Rico’s TICO BULL – “March forward” is a term used to remind people about the Daylight Savings Time (DST) start date in the Northern Hemisphere, like the United States, Canada, and Europe, where it starts in March.

But not in Costa Rica, where DST is not observed.

The shifting forth and back in the spring and fall has never really made sense in Costa Rica.

I still remember the one year (though I don’t remember the actual year) that the country announced it would the time shift. The date came and nothing. It was, to the best of my knowlege, ever brought up again.

Doing a Google search on DST, I did learn that the last time Costa Rica did observe it was on January 18, 1992, when at 00:00:00 clocks were turned forward 1 hour, ending on March 15, 1992.

According to Timeanddate.com, DST in Costa Rica was also observed in 1991, starting on Janauary 19 and ending on July 1. Previous to that, DST was observed in 1980. And previous to that, in 1954.

In Latin America, most countries in the north of the continent near the equator do not observe DST, that includes Nicaragua, Panama, Colombia, and Venezuela.

For most, the change does not affect them. For expats, however, it does if keeping up with family, friend and business up north. And there is the US television schedule, like CBS, CNN, Fox News, as the programming is now two hours ahead instead of one given that most of the programming originates from Eastern US.

Shows like NCIS on Tuesdays on CBS will now be on at 6 instead of 7 in Costa Rica. Watching the 11 pm U.S. news at 9 seems odd.

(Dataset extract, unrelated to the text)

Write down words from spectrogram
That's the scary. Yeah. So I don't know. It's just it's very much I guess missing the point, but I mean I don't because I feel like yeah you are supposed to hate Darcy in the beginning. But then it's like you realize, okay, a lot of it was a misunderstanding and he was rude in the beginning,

Thus, starting today cities like Toronto, New York, and Miami are two hours ahead, Chicago one hour. Los Angeles and San Francisco one hour behind instead of two. Denver continues to be the same.

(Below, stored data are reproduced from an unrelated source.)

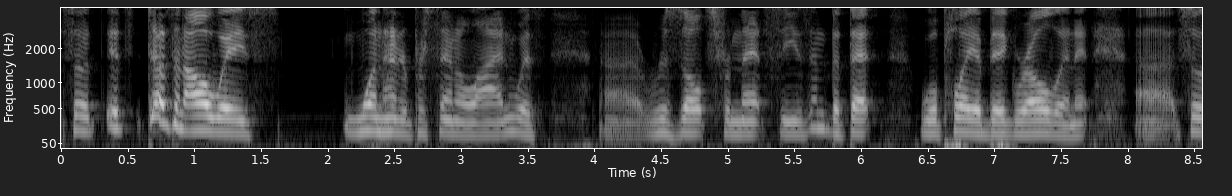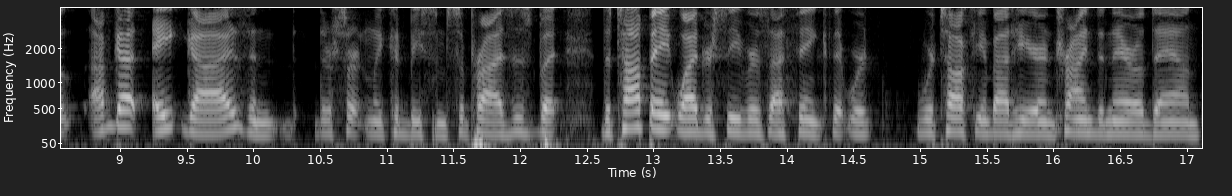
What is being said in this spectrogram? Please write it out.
so it doesn't always 100% align with uh, results from that season, but that will play a big role in it. Uh, so I've got eight guys, and there certainly could be some surprises, but the top eight wide receivers I think that we're we're talking about here and trying to narrow down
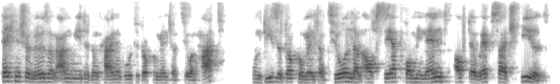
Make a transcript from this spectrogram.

Want to know what time it is any city in the world? Type in “what time is it in (city name)” in your Google search. What time is it where you are? Just look at the clock on your computer, smartphone or tablet.